“For happiness, a person needs to know himself,” he told The Moscow Times. “Get to know yourself. Who are you? In one place, we are one person. At home, we’re another person. In another place, we are a third type of person. Where is the real you? Who’s the real you?”

Persona non-grata

But Mayakovsky is not Dudarev’s only literary interest. He has also designed a statue, now standing in the town, of author Leo Tolstoy, who was highly critical of the Orthodox Church and excommunicated nine years before his death.

His other public works include arranging for a World War II tank to be installed in a newly landscaped site in the center of Pushkino to “help people understand the facts” of the conflict. He is hoping to add a fighter plane later this year.

Dudarev says his projects are embarrassing for the cash-strapped local government and the Orthodox Church. “When people see activity in their backyard they are, of course, unhappy because this activity makes their passivity look bad.”

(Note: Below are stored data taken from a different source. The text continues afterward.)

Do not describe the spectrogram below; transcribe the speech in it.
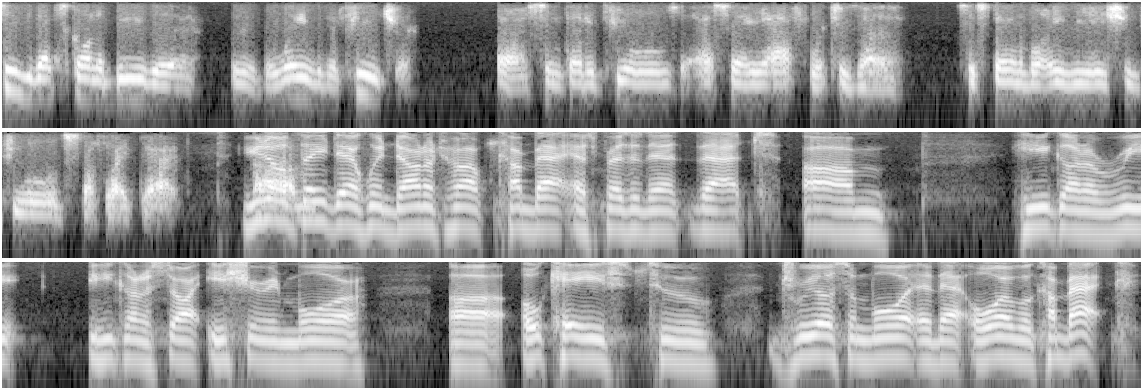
see, that's going to be the, the, the wave of the future. Uh, synthetic fuels, SAF, which is a sustainable aviation fuel and stuff like that. You don't Um, think that when Donald Trump come back as president, that um, he gonna re he gonna start issuing more uh, OKs to drill some more, and that oil will come back?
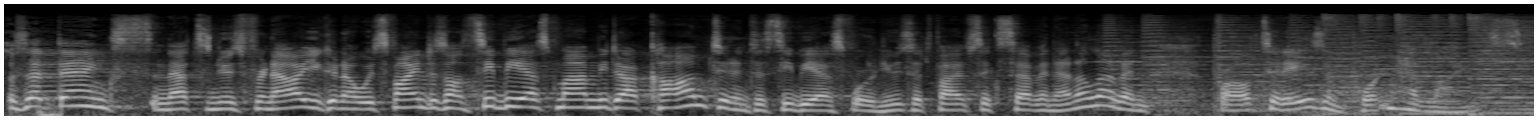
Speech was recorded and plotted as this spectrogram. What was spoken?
Lisette, thanks. And that's the news for now. You can always find us on CBSMiami.com. Tune into CBS 4 News at 5, 6, 7, and 11 for all today's important headlines.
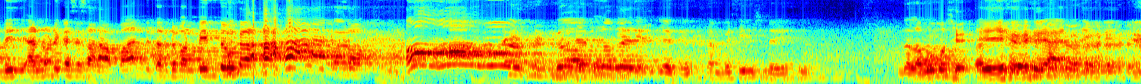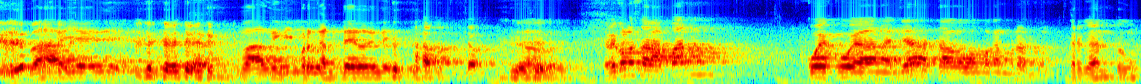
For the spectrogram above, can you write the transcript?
di anu dikasih sarapan di depan pintu. Goblok ini. Jadi sampai sini sudah itu. Udah lama masuk. Iya ini anjing ini. Bahaya ini. Maling perkedel ini. Tapi kalau sarapan kue-kuean aja atau makan berat? Tergantung.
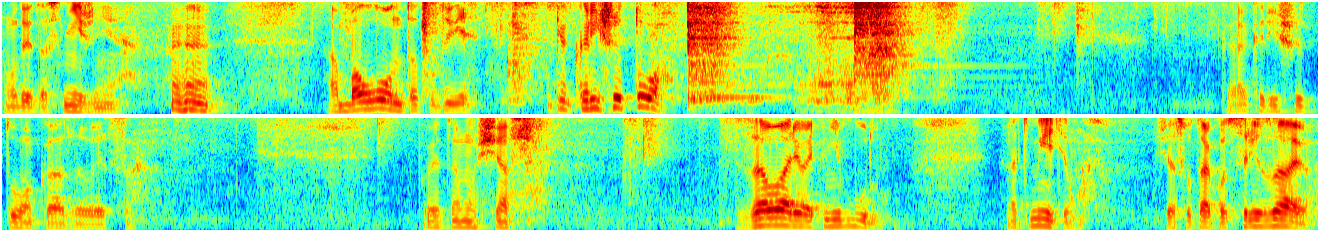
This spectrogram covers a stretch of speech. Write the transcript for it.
вот это с нижнее. А баллон-то тут весь как решето. Как решето оказывается. Поэтому сейчас заваривать не буду. Отметил. Сейчас вот так вот срезаю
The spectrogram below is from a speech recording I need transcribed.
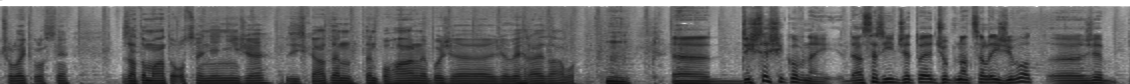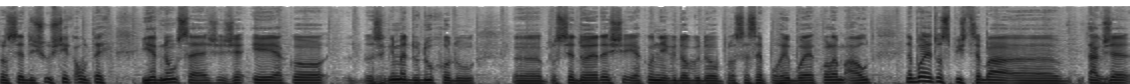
člověk vlastně za to má to ocenění, že získá ten, ten pohár nebo že, že vyhraje závod. Hmm. Když se šikovnej, dá se říct, že to je job na celý život, Eh, že prostě když už v těch autech jednou seš, že i jako řekněme do důchodu eh, prostě dojedeš jako někdo, kdo prostě se pohybuje kolem aut, nebo je to spíš třeba eh, tak, že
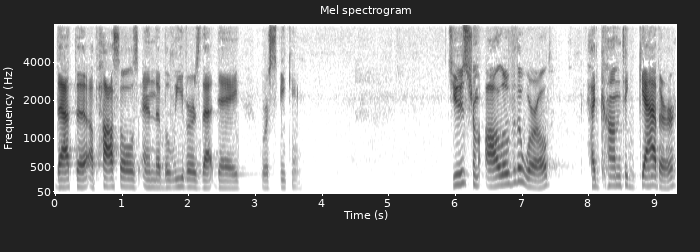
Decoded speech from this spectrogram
that the apostles and the believers that day were speaking. Jews from all over the world had come to gather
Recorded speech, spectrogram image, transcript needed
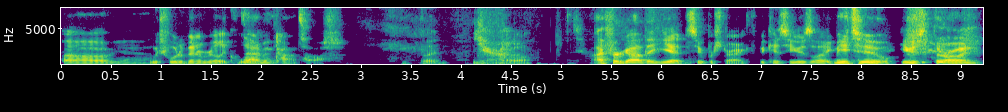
oh yeah which would have been really cool. That'd have been kind of tough. but oh Yeah. well. I forgot that he had super strength because he was like Me too. he was throwing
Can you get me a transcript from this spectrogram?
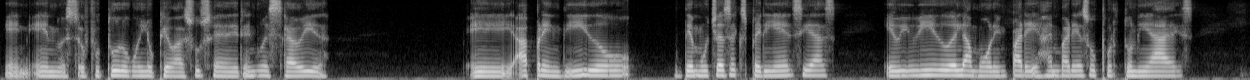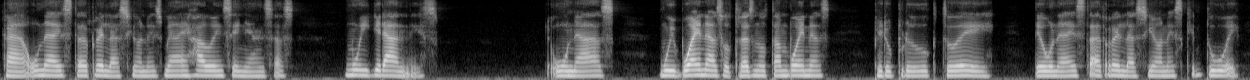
en, nuestro futuro o en lo que va a suceder en nuestra vida. He aprendido de muchas experiencias, he vivido el amor en pareja en varias oportunidades cada una de estas relaciones me ha dejado enseñanzas muy grandes, unas muy buenas, otras no tan buenas, pero producto de, de una de estas relaciones que tuve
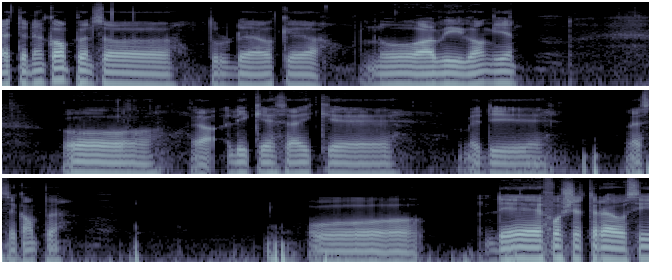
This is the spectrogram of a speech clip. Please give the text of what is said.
Etter den kampen så trodde jeg ok, ja, nå er vi i gang igjen. Og ja, liker seg ikke med de neste kampene. Og det fortsetter jeg å si,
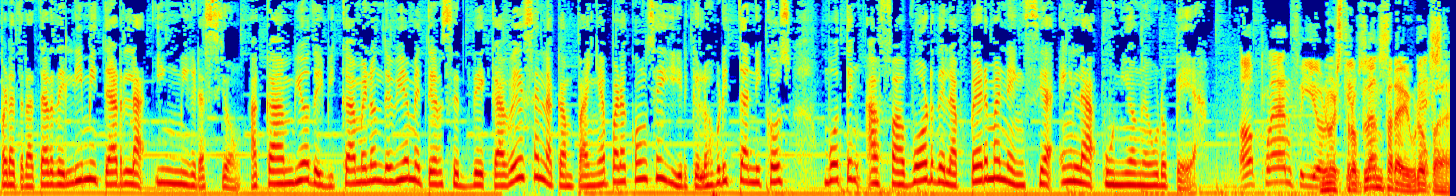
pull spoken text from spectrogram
para tratar de limitar la inmigración. A cambio, David Cameron debía meterse de cabeza en la campaña para conseguir que los británicos voten a favor de la permanencia en la Unión Europea. Nuestro plan para Europa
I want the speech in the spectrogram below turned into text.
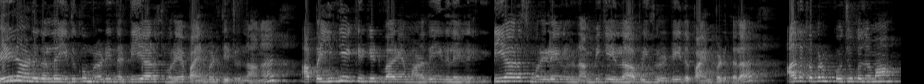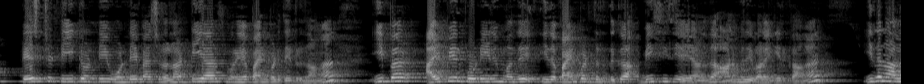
வெளிநாடுகள்ல இதுக்கு முன்னாடி இந்த டிஆர்எஸ் முறையை பயன்படுத்திட்டு இருந்தாங்க. அப்ப இந்திய கிரிக்கெட் வாரியமானது இதுல டிஆர்எஸ் முறையில எங்களுக்கு நம்பிக்கை இல்லை அப்படின்னு சொல்லிட்டு இதை பயன்படுத்தல. அதுக்கப்புறம் கொஞ்சம் கொஞ்சமா test T twenty one day மேட்ச்ல எல்லாம் டிஆர்எஸ் முறையை பயன்படுத்திட்டு இருந்தாங்க. இப்ப ஐபிஎல் போட்டியிலும் வந்து இதை பயன்படுத்துறதுக்கு பிசிசிஐ ஆனது அனுமதி வழங்கியிருக்காங்க. இதனால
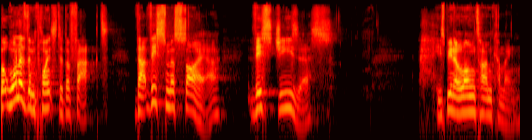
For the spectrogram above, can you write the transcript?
but one of them points to the fact that this Messiah, this Jesus, he's been a long time coming.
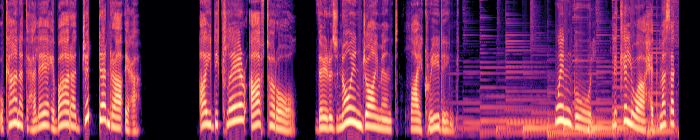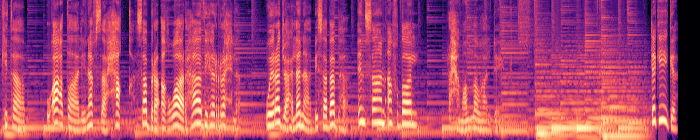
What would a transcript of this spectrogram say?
وكانت عليه عبارة جدا رائعة. I declare after all there is no enjoyment like reading. ونقول لكل واحد مسك كتاب وأعطى لنفسه حق سبر أغوار هذه الرحلة ورجع لنا بسببها إنسان أفضل. رحم الله والديك دقيقة.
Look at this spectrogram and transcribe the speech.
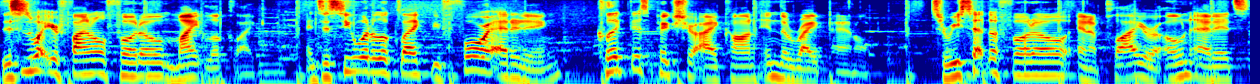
This is what your final photo might look like, and to see what it looked like before editing, click this picture icon in the right panel. To reset the photo and apply your own edits,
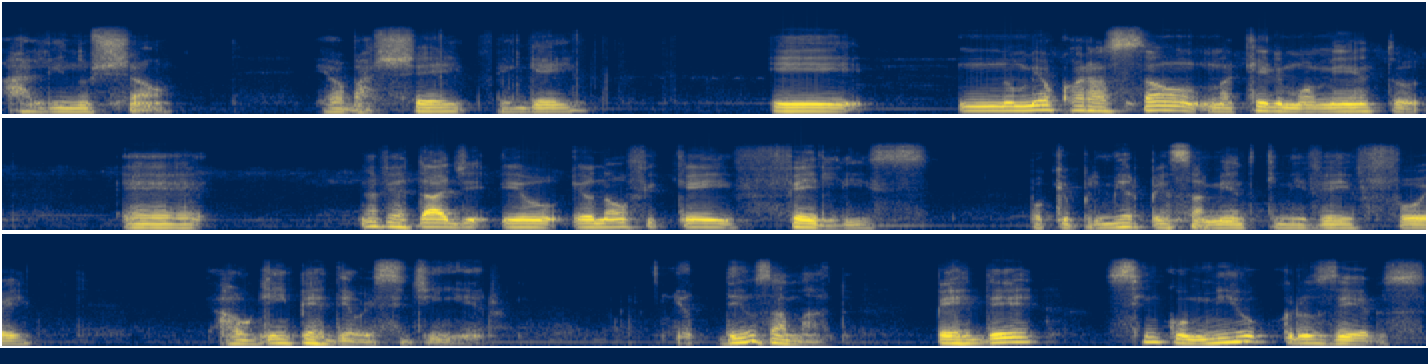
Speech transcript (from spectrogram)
ali no chão. Eu abaixei, peguei e no meu coração, naquele momento, é, na verdade, eu, eu não fiquei feliz, porque o primeiro pensamento que me veio foi: alguém perdeu esse dinheiro. Meu Deus amado, perder cinco mil cruzeiros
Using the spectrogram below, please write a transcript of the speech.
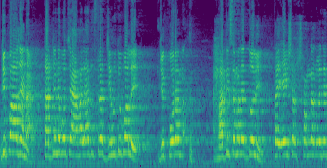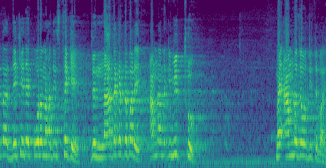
যে পাওয়া যায় না। তার জন্য বলছে, আহলে হাদিসরা যেহেতু বলে যে কোরআন হাদিস আমাদের দলিল। তাই এইসব সংজ্ঞাগুলো যেন তারা দেখিয়ে দেয় কোরআন হাদিস থেকে, যে না দেখাতে পারে, আমরা নাকি মিথ্যুক। ভাই, আমরা জবাব দিতে পারি।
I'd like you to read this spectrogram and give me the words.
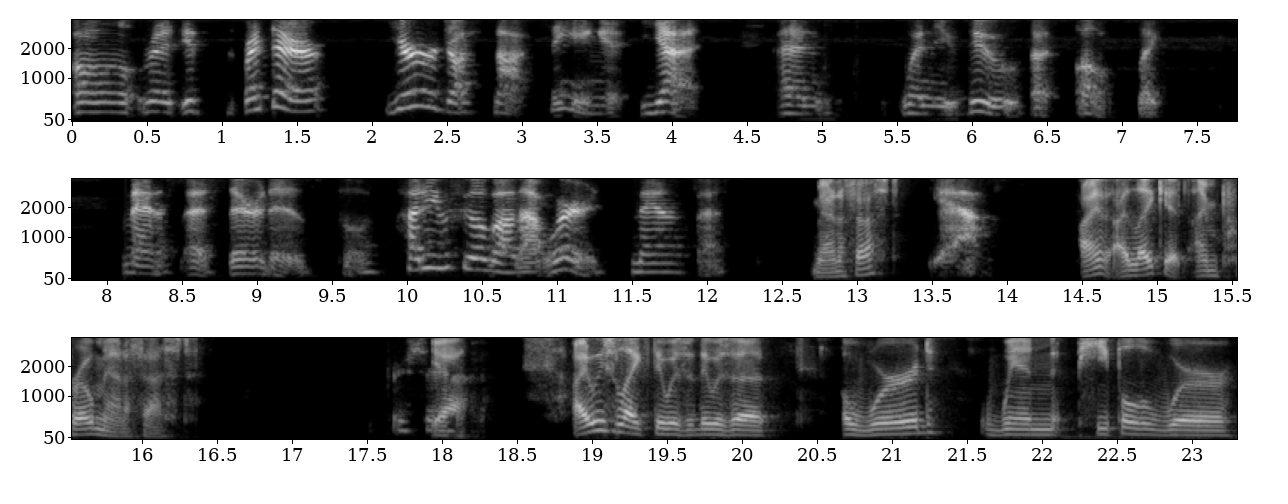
already it's right there. You're just not seeing it yet. And when you do, that oh, like manifest, there it is. So how do you feel about that word? Manifest. Manifest? Yeah, I, I like it. I'm pro manifest. for sure. Yeah. I always liked there was there was a a word when people were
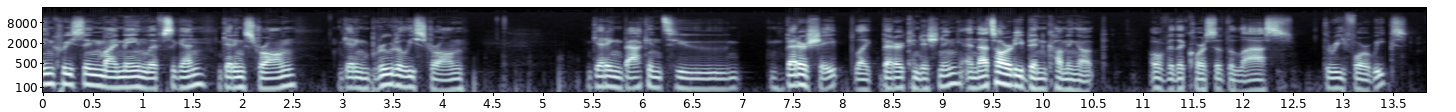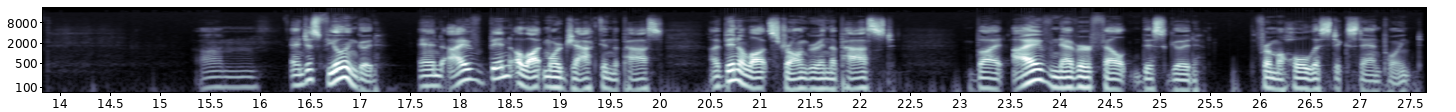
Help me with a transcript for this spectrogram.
increasing my main lifts again, getting strong, getting brutally strong, getting back into better shape, like better conditioning, and that's already been coming up over the course of the last three, four weeks. Um, and just feeling good. And I've been a lot more jacked in the past. I've been a lot stronger in the past but I've never felt this good from a holistic standpoint.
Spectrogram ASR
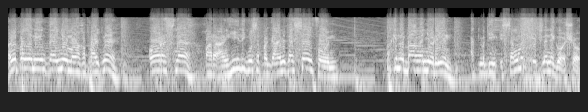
ano pang hinihintay niyo mga kapartner? Oras na para ang hilig niyo sa paggamit ng cellphone, pakinabangan niyo rin at maging isang maliit na negosyo.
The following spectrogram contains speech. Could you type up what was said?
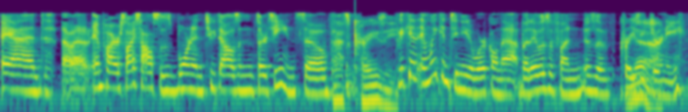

In October, he was dismissed as the head of Pushkino parish after 18 years for allowing church buildings to be constructed too close to nearby gas pipelines. “That was the formal reason,” he says. “But I fear that there was an informal reason: I am a difficult person to have around.”

In 2012, Dudarev was filmed angrily responding to activists in Moscow who glued a large sticker to the windscreen of a Mercedes he had parked illegally. He says the Mercedes was hired and the footage of the incident was misleadingly edited.

On Dudarev’s request, the Mayakovsky museum and the monuments he installed in Pushkino were transferred to state ownership. But he says officials remain “wary” of him and his friends who donated around 50 million rubles ($877,000) to fund the projects.